- _The task_:
The pictures get left out, but everything else in the listing below must be duplicated exactly.

- _Records to use_:
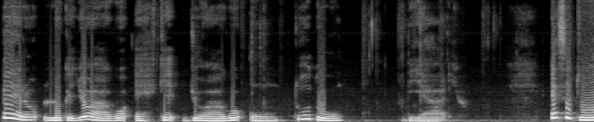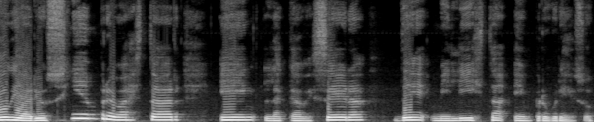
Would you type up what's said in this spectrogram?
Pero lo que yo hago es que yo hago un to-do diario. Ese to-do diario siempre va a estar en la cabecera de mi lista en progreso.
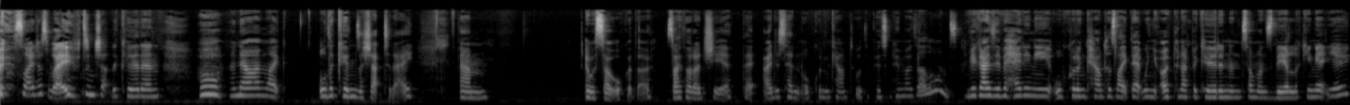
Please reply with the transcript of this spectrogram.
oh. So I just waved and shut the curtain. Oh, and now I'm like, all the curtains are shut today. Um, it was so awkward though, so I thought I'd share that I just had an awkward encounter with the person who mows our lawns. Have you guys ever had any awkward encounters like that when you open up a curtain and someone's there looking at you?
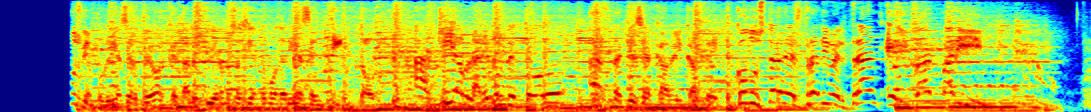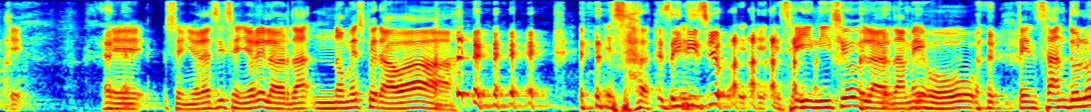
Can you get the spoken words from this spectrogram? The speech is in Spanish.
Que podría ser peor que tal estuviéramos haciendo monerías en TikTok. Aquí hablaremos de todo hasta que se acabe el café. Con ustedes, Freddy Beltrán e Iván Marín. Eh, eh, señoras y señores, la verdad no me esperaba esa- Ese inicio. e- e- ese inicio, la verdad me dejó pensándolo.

- _Written reply_:
Would you type up what's said in this spectrogram?
Pero lo que yo hago es que yo hago un to-do diario. Ese to-do diario siempre va a estar en la cabecera de mi lista en progreso.
Please reply with the transcript of this spectrogram.
oh. So I just waved and shut the curtain. Oh, and now I'm like, all the curtains are shut today. Um, it was so awkward though, so I thought I'd share that I just had an awkward encounter with the person who mows our lawns. Have you guys ever had any awkward encounters like that when you open up a curtain and someone's there looking at you?
Can you get the spoken words from this spectrogram? The speech is in Spanish.
Que podría ser peor que tal estuviéramos haciendo monerías en TikTok. Aquí hablaremos de todo hasta que se acabe el café. Con ustedes, Freddy Beltrán e Iván Marín. Eh, eh, señoras y señores, la verdad no me esperaba esa- Ese inicio. e- e- ese inicio, la verdad me dejó pensándolo.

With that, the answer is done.